God has provided us with a precious gift in the Bible. It isn’t to be worshiped, but it is to be appreciated and used. When we open its pages, the Holy Spirit speaks to us words of love, comfort, encouragement and occasionally correction. The Spirit uses the Bible, among other things, to guide us and to nurture our relationship with God and our lives of faith. It opened the eyes of the disciples as they walked to Emmaus and it opens our eyes, too.
Thank you, Lord, for your gift of the Bible. Keep us from ignoring it, and open our hearts that we may receive your words to us and act on them. Amen.
Saturday, April 22, 2017–The Road to Emmaus
“He took the bread, blessed and broke it, and gave it to them. Then their eyes were opened” (Luke 24:30-31).
Jesus’ actions were reminiscent of his at the Passover Seder that he celebrated with this disciples the previous Thursday evening. They are also identical to the early church’s communion practice. Luke’s wording is probably intentional. He wants to draw attention to the importance and power of communion. In the middle of tumultuous and confusing times, the Jesus opened the eyes of the disciples’ when they celebrated communion.
We know this to be true. Weary and burdened, we come to the Lord’s Table and are refreshed and renewed by God’s gifts of the forgiveness of sins, life and salvation. When preparing for surgery or standing by the bed of a dying loved one, Holy Communion underscores the reality of God’s presence and assures us of God’s love and grace. Faced with the challenges of our call as a member of the priesthood of all believers, The Lord’s Supper confirms that the Spirit of God goes with us. Eating the bread and drinking the wine opens our eyes just like it did the disciples on Easter eve.
When we gather together at your table, Lord, open our eyes to your love and grace, and send us on our way rejoicing. Amen.
Sunday, April 23, 2017–The Road to Emmaus
“They told what had happened on the road” (Luke 24:34).
Five year-old Ethan couldn’t wait to get home and tell his mom all that happened on his first day of kindergarten. Ethan had a lot to tell her. As the school year drew to a close, Ethan wasn’t as excited to report to his mom. Things had become routine. There really wasn’t much to tell. In following years, Ethan’s mom found herself nagging Ethan in order to get him to divulge any details of his school day.
The two disciples rush back to Jerusalem in order to tell the other disciples what had happened to them. Like the women who discovered the empty tomb, they couldn’t wait to tell others what they had discovered. Their continued fervor to share the good news with others was one of the factors that caused the Christian faith to spread.

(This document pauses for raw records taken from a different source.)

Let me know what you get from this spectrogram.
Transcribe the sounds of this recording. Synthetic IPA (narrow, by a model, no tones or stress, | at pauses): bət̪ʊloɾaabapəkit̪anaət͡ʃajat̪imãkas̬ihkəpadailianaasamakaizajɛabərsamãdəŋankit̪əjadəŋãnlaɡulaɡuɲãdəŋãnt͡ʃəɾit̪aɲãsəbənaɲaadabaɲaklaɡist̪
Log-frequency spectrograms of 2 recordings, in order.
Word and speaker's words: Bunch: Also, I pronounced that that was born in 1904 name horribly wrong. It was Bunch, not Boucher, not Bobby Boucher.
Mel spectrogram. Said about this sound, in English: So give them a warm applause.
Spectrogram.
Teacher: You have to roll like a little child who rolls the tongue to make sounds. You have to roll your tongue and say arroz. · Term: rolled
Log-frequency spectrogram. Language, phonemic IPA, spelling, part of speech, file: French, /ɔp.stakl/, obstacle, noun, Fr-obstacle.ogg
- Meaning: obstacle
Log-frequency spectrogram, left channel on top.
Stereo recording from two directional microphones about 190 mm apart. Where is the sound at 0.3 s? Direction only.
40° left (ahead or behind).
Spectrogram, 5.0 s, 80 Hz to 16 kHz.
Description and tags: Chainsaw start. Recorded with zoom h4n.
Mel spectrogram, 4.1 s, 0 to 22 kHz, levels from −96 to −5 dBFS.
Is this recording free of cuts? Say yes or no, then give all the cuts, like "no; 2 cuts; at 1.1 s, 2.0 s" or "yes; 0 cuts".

Living as followers of Jesus, things can change from the holy to the mundane quickly. Our lives of faith become routine and we don’t think that we have anything to share with others. Combine this with the social more that states talking about religion is unacceptable, and it is easy for us to be silent about our faith. Yet, something fantastic has happened. Jesus has conquered death! Jesus lives! It is possible and it is necessary for us to share this good news with those around us. So many long to hear about God’s love and grace, and we can share it in a loving, respectful manner.

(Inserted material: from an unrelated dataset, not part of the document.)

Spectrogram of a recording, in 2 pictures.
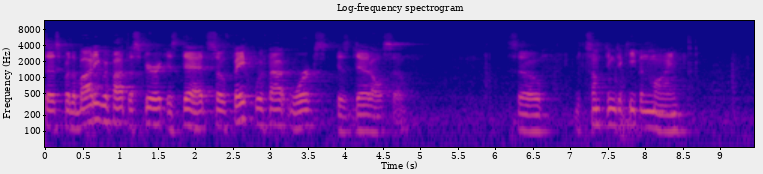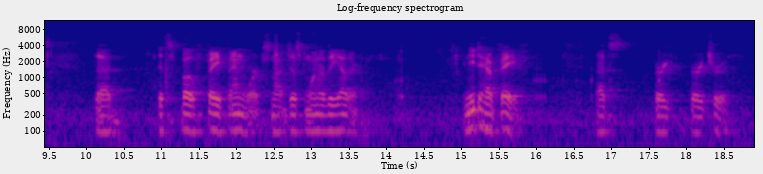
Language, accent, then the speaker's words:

We have such good news to share, Lord. Empower us to share what you have done in a manner that can transform lives and honor you. Amen.